The average human can hear sounds that range from 20 to 20,000 Hz. A decent pair of studio headphones will be able to replicate sounds within this range. Some may even produce sounds outside of this range, which can be helpful if your music is incorporating particularly soft or loud noises.
A driver is the speaker unit in the headphones that produces sound by converting electrical signals into music. A larger driver will produce louder sounds.
When headphones have multiple drivers, they are better at handling a fuller frequency range and reducing distortion. While the size of the driver plays a role in sound quality, so does its material.
The most common driver types include dynamic, planar magnetic, and electrostatic drivers. Dynamic drivers are the cheapest and most popular, while electrostatic ones are rarer but provide benefits like distortion-free sound.
Ambient Noise Reduction
Outside sounds can distract from your recording experience. To filter out these noises, ensure your headphones have adequate ambient noise reduction.
Only closed-back headphones offer this solution, so keep this in mind when choosing which pair you are going to buy.
Typically, headphones can eliminate nearby sounds that range from 8 to 12dB. Some pairs can cut off higher sounds of up to 25dB.
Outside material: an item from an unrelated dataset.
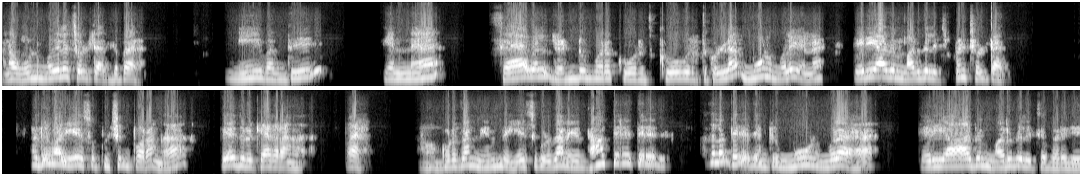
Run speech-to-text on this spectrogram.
ஆனா ஒண்ணு முதல்ல சொல்லிட்டார் இந்த பாரு. நீ வந்து என்ன சேவல் ரெண்டு முறை கோரு கோவுறதுக்குள்ள மூணு முறை என்ன தெரியாதுன்னு மறுதளிச்சுப்பேன்னு சொல்லிட்டாரு. அதே மாதிரி ஏசு பிடிச்சுன்னு போறாங்க. பேதுரு கேக்குறாங்க பார் அவன் கூட தான் இருந்த இயேசு கூட தான் இருந்தான். தெரியாது தெரியாது. அதெல்லாம் தெரியாது. எனக்கு மூணு முறை தெரியாதுன்னு மறுதளிச்ச பிறகு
Our top three picks for the best headphones under 200 offer an excellent starting point for both novice and professional music enthusiasts. These products provide the clarity and transparency you need for a pleasurable listening experience.
No matter what pair you purchase from our list, the headphones won't disappoint. The Yamaha Pro Audio may be better if you're looking for a product to take with you as you travel, while Studio Kan set is well-suited for those who need a higher frequency response. Our lineup of picks was intentionally diverse, so everyone can find the top headphones to suit their needs. Be sure to order yourself one of these pairs today!